24 Wherefore, O king, let my counsel be acceptable to thee, *and redeem thou thy sins with alms, and thy iniquities with works of mercy to the poor: perhaps he will forgive thy offences.

25 All these things came upon king Nabuchodonosor.

26 At the end of twelve months he was walking in the palace of Babylon.

27 And the king answered, and said: Is not this the great Babylon, which I have built, to be the seat of the kingdom, by the strength of my power, and in the glory of my excellence?

28 And while the word was yet in the king’s mouth, a voice came down from heaven: To thee, O king Nabuchodonosor, it is said: Thy kingdom shall pass from thee.

29 And they shall cast thee out from among men, and thy dwelling shall be with cattle and wild beasts: thou shalt eat grass like an ox, and seven times shall pass over thee, till thou know that the most High ruleth in the kingdom of men, and giveth it to whomsoever he will.

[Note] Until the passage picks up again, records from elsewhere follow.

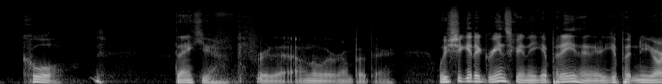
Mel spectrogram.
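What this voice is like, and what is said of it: Usual voice. Nothing is said of it.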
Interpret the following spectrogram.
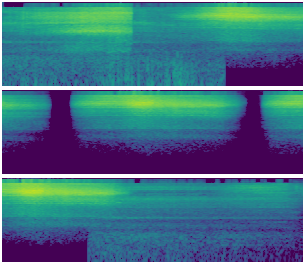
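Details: Snake hissing as a warning to intimidate a threat: three dry, drawn-out bursts of breathy hiss, each about two seconds long, separated by short silences, with low rumbling noise under the first burst.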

30 The same hour the word was fulfilled upon Nabuchodonosor, and he was driven away from among men, and did eat grass like an ox, and his body was wet with the dew of heaven: till his hairs grew like the feathers of eagles, and his nails like birds’ claws.

31 Now at the end of the days, *I, Nabuchodonosor, lifted up my eyes to heaven, and my sense was restored to me: and I blessed the most High, and I praised and glorified him that liveth for ever: **for his power is an everlasting power, and his kingdom is to all generations.

32 And all the inhabitants of the earth are reputed as nothing before him: for he doth according to his will, *as well with the powers of heaven, as among the inhabitants of the earth: and there is none that can resist his hand, and say to him: Why hast thou done it?

33 At the same time my sense returned to me, and I came to the honour and glory of my kingdom: and my shape returned to me: and my nobles, and my magistrates, sought for me, and I was restored to my kingdom: and greater majesty was added to me.

34 Therefore I, Nabuchodonosor, do now praise, and magnify, and glorify the King of heaven: because all his works are true, and his ways judgments, and them that walk in pride he is able to abase.



1: Year of the World 3434, Year before Christ 570.

14: 1 Kings ii. 8. and xvi. 11. and following verses.

22: Daniel v. 21.

24: Ecclesiasticus iv. 8.[iii. 33.?]

31: Year of the World 3442, Year before Christ 562. — ** Daniel iii. 100.

32: Jeremias xxiii. 13.; Psalm cxv. 3.